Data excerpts
────────────────────

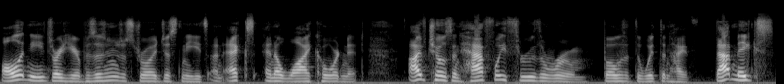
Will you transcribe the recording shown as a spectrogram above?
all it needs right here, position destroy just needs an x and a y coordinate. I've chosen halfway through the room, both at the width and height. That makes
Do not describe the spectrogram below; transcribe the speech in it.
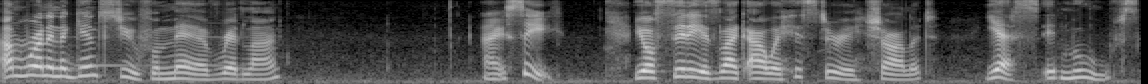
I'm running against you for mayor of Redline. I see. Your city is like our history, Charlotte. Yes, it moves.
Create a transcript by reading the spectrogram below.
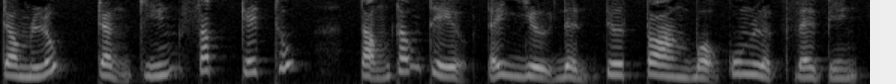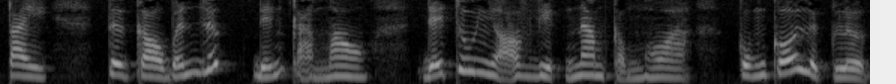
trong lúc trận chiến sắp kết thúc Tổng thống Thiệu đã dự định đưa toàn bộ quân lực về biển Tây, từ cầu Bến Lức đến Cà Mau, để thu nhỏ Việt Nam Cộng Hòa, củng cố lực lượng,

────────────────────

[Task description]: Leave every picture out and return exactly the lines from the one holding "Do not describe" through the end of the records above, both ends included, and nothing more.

[Expected answer]:
Do not describe the spectrogram below; transcribe the speech in it.
I'm running against you for mayor of Redline. I see. Your city is like our history, Charlotte. Yes, it moves.
Create a transcript by reading the spectrogram below.
trong lúc trận chiến sắp kết thúc Tổng thống Thiệu đã dự định đưa toàn bộ quân lực về biển Tây, từ cầu Bến Lức đến Cà Mau, để thu nhỏ Việt Nam Cộng Hòa, củng cố lực lượng,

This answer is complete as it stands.